Reproduce the following records exactly from the line containing "I'd like the" onward, ending with the last line and including it.

━━━ EXCERPTED DATA ━━━

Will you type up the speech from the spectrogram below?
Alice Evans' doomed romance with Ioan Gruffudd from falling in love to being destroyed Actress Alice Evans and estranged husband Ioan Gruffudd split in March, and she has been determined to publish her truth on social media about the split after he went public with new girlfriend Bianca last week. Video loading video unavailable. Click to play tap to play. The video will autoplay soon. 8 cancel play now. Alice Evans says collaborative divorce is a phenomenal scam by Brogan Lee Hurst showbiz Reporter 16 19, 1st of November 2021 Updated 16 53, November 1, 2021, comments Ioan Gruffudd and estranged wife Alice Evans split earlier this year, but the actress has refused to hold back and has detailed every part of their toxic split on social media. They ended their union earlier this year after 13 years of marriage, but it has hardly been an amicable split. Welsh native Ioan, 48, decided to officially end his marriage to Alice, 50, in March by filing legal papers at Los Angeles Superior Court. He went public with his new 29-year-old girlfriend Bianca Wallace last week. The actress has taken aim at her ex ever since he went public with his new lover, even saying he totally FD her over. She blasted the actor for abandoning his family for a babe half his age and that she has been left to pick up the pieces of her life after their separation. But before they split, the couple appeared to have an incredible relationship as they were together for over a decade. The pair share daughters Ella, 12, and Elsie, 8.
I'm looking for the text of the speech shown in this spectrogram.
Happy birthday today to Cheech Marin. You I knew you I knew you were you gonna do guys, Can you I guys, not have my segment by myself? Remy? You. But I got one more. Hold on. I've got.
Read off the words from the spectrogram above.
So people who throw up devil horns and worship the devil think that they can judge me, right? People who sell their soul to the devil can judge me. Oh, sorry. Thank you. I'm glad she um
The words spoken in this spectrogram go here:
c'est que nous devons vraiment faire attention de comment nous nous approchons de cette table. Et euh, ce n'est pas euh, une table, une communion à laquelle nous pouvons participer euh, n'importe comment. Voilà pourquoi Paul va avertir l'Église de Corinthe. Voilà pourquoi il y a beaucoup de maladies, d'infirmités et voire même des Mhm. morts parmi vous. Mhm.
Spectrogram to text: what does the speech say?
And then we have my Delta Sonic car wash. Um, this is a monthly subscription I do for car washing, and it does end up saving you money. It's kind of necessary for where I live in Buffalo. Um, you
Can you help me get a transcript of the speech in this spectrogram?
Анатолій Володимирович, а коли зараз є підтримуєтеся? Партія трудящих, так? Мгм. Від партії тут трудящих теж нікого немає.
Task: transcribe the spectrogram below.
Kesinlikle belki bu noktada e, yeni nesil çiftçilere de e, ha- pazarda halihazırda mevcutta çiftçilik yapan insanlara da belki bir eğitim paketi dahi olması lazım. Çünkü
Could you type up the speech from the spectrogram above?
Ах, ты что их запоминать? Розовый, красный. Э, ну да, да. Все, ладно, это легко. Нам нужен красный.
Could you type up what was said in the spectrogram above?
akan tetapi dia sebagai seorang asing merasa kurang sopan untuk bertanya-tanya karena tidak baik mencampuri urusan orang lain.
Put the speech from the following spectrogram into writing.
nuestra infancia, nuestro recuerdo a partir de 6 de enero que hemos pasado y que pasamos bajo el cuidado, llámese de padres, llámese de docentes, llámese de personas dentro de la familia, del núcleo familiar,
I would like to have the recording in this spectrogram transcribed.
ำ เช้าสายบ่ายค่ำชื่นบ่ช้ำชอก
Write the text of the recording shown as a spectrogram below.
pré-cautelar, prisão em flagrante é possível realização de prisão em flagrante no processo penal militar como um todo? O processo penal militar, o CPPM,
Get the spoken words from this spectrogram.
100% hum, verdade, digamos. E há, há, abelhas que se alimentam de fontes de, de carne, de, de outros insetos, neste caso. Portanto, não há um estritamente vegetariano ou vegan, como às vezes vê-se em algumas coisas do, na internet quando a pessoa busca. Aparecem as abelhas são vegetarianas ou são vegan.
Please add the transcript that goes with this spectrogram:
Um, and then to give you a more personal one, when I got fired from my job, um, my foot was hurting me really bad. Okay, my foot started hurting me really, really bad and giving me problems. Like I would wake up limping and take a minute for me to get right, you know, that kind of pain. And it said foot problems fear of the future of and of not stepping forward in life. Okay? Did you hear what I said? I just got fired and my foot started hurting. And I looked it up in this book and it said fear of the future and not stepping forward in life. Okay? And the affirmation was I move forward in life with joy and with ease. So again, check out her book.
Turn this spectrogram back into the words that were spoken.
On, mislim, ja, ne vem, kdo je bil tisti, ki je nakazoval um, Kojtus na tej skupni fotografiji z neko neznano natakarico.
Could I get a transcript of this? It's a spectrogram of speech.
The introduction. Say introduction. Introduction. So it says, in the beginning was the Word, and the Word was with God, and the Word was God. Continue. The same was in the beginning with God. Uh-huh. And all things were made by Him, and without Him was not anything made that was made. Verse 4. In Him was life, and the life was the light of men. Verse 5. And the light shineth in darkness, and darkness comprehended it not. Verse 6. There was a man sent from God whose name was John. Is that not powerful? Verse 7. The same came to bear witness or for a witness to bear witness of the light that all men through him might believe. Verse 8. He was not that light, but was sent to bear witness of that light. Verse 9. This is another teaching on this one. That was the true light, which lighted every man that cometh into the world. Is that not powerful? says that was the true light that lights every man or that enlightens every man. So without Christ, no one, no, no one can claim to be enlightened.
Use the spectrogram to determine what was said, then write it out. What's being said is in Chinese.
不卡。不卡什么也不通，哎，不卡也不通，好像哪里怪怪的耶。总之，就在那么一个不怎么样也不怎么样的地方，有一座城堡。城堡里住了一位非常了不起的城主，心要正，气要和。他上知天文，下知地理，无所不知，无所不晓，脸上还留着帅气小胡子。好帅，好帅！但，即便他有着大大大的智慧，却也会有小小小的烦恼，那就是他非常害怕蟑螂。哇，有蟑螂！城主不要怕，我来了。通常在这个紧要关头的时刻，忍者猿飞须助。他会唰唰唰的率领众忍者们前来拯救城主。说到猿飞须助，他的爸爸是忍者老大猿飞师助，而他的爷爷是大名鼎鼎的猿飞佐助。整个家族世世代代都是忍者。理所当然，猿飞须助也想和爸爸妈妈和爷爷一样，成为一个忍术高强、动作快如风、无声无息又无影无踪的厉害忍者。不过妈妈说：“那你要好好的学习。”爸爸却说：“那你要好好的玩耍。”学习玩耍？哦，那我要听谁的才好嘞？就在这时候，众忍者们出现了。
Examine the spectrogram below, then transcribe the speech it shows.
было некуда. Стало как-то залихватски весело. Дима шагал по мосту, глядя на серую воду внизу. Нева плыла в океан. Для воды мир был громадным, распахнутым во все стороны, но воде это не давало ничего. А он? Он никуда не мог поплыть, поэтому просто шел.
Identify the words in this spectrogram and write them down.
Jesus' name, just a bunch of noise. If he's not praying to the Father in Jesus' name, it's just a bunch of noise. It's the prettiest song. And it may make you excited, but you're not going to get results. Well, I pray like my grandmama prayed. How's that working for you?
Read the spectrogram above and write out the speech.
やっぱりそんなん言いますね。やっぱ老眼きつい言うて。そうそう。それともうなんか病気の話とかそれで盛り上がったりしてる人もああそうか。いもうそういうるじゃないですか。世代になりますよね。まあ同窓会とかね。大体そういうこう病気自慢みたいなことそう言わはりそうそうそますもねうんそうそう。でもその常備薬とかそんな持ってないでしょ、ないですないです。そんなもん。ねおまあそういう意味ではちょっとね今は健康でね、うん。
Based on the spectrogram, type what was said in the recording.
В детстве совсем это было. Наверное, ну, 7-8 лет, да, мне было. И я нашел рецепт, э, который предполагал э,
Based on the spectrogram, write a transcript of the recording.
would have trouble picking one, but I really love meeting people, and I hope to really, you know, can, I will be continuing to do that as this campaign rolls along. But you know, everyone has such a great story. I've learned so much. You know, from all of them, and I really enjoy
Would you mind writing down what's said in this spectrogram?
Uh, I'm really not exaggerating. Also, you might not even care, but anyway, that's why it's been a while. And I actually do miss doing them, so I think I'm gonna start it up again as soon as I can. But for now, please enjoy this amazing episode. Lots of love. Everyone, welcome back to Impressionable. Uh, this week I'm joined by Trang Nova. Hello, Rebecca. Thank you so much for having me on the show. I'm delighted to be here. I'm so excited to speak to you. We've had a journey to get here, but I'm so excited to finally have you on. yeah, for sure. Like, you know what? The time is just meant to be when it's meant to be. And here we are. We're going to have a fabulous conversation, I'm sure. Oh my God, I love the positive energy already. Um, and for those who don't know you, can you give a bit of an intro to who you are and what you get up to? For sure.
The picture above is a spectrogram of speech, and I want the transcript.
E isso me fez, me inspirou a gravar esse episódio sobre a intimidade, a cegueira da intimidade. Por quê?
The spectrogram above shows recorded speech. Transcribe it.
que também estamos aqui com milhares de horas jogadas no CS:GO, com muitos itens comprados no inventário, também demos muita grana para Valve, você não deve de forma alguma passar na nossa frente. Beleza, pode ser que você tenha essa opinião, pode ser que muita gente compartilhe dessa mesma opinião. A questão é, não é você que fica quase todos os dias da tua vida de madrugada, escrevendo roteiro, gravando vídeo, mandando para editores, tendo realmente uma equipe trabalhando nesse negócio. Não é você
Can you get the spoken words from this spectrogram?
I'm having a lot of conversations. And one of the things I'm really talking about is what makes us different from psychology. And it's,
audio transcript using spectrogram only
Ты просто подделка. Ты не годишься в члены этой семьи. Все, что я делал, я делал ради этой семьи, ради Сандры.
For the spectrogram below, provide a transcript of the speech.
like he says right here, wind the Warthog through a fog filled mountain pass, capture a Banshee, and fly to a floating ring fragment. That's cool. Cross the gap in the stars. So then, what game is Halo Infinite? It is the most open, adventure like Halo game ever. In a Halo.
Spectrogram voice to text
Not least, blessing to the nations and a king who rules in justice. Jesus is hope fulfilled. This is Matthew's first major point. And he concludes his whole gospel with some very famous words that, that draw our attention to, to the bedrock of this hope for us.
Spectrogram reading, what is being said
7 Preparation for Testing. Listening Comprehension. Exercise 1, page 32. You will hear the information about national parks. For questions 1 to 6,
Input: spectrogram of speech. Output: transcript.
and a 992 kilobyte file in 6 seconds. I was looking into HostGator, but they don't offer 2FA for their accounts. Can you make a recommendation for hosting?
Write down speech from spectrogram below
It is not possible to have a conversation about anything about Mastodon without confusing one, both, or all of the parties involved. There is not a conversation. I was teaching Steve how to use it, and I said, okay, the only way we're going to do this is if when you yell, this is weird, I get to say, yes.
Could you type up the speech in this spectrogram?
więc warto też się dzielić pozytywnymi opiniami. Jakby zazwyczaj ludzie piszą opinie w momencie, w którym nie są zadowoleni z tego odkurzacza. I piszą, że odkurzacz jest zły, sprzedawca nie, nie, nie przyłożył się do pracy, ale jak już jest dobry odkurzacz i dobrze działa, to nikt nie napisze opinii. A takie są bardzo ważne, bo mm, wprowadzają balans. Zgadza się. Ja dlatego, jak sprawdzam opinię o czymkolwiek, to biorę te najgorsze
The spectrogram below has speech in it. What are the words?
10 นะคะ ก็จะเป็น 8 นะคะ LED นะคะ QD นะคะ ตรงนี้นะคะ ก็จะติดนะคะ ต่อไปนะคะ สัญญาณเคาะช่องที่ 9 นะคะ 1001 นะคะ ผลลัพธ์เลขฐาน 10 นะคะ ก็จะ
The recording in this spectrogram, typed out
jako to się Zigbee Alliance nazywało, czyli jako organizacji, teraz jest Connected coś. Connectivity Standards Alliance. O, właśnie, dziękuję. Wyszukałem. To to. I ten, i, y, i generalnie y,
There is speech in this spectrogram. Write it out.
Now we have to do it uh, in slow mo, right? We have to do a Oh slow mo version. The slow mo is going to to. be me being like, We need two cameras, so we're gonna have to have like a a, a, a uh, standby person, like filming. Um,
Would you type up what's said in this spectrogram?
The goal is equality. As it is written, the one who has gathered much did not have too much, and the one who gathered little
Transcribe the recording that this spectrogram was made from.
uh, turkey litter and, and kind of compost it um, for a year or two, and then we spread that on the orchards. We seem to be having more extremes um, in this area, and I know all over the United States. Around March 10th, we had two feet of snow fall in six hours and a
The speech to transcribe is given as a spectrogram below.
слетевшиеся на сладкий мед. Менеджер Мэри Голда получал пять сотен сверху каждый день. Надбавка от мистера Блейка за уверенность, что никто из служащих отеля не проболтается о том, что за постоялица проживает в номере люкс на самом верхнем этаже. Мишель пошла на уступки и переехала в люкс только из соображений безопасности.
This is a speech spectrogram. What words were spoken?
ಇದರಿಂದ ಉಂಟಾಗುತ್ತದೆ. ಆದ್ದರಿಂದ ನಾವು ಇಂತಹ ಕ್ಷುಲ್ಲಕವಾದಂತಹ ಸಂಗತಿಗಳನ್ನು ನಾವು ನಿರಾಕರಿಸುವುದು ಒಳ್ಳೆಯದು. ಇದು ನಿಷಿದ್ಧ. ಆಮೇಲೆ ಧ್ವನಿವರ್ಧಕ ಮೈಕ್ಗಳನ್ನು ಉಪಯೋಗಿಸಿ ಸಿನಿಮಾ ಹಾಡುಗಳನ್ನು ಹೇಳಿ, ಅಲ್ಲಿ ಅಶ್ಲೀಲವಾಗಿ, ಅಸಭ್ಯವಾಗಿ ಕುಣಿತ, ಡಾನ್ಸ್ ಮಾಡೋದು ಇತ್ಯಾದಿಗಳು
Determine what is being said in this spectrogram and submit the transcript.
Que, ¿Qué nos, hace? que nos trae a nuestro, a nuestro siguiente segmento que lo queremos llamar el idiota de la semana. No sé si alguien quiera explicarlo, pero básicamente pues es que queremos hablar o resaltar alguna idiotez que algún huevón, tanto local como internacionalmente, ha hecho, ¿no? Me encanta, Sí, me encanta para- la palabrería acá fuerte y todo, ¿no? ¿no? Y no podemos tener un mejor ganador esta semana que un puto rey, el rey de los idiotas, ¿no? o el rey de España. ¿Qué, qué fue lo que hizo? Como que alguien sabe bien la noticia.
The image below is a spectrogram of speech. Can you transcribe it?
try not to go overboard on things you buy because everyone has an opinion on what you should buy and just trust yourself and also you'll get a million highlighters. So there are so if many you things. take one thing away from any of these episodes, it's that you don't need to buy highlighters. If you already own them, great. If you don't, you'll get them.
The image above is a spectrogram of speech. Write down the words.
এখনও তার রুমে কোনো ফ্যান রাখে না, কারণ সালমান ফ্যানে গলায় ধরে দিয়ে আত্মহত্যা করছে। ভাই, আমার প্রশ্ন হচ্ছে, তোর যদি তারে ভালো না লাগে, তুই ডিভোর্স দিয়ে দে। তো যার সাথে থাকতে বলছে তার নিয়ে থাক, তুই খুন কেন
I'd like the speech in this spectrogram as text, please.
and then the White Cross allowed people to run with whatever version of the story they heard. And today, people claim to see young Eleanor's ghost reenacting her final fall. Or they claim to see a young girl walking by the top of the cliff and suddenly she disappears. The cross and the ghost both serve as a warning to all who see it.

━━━

TASK SOLUTION:
I'd like the speech in this spectrogram as text, please.
and then the White Cross allowed people to run with whatever version of the story they heard. And today, people claim to see young Eleanor's ghost reenacting her final fall. Or they claim to see a young girl walking by the top of the cliff and suddenly she disappears. The cross and the ghost both serve as a warning to all who see it.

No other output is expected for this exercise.